▶ _Task material_
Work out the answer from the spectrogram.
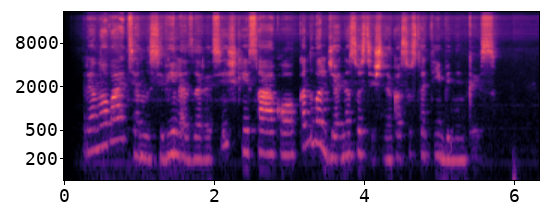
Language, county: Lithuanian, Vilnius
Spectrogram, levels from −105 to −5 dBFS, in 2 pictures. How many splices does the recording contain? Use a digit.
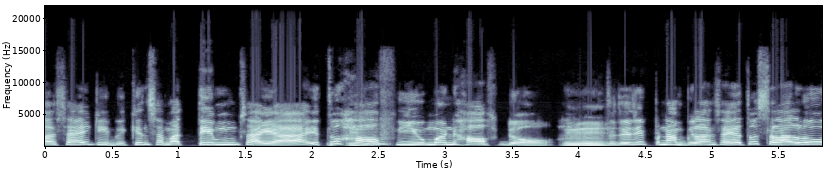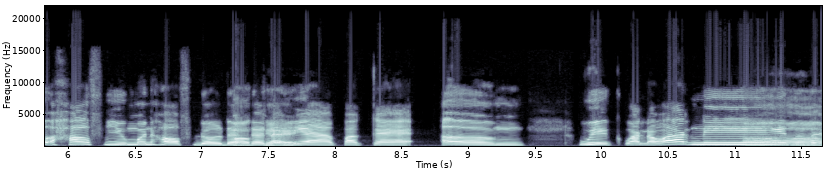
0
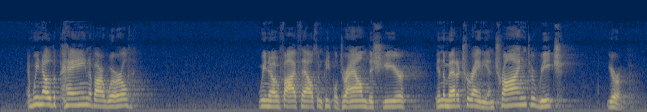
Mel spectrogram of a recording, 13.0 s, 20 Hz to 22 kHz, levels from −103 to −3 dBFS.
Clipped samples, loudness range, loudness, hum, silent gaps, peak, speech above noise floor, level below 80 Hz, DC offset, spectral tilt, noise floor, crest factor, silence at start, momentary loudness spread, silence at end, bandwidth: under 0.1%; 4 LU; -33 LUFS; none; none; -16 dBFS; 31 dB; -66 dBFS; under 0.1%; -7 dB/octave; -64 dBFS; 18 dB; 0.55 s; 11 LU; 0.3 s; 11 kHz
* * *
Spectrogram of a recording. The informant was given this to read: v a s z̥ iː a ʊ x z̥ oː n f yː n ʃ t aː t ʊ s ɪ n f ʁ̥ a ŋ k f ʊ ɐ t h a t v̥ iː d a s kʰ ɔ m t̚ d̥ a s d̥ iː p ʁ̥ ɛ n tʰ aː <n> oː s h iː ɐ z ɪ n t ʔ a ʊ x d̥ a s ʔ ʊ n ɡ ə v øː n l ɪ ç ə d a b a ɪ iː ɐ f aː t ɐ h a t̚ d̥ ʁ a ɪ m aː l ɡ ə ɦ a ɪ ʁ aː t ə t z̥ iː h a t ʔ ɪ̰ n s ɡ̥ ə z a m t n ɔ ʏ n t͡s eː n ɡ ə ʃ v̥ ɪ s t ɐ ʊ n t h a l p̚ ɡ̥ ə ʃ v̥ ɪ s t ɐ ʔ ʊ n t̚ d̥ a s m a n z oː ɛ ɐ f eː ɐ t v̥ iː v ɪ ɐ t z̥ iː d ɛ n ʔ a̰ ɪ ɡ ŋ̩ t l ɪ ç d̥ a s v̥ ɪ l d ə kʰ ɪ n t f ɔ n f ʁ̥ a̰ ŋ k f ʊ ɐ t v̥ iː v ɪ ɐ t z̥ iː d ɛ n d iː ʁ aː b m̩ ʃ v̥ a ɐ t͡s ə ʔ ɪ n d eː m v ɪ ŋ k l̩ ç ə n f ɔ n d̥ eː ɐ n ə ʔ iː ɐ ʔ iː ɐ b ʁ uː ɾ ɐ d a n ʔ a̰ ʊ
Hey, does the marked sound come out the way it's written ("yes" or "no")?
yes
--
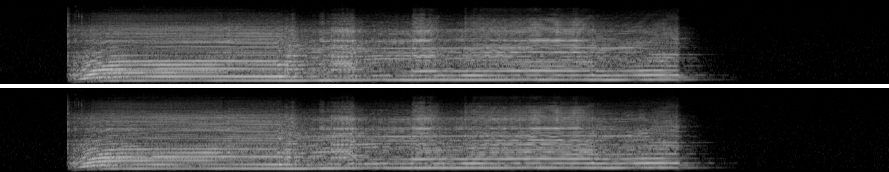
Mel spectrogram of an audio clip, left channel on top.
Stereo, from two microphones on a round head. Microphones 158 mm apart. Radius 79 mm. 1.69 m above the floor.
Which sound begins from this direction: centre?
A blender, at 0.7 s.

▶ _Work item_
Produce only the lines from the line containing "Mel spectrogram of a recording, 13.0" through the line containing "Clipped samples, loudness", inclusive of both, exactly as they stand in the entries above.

▶ _Answer to this problem_
Mel spectrogram of a recording, 13.0 s, 20 Hz to 22 kHz, levels from −103 to −3 dBFS.
Clipped samples, loudness range, loudness, hum, silent gaps, peak, speech above noise floor, level below 80 Hz, DC offset, spectral tilt, noise floor, crest factor, silence at start, momentary loudness spread, silence at end, bandwidth: under 0.1%; 4 LU; -33 LUFS; none; none; -16 dBFS; 31 dB; -66 dBFS; under 0.1%; -7 dB/octave; -64 dBFS; 18 dB; 0.55 s; 11 LU; 0.3 s; 11 kHz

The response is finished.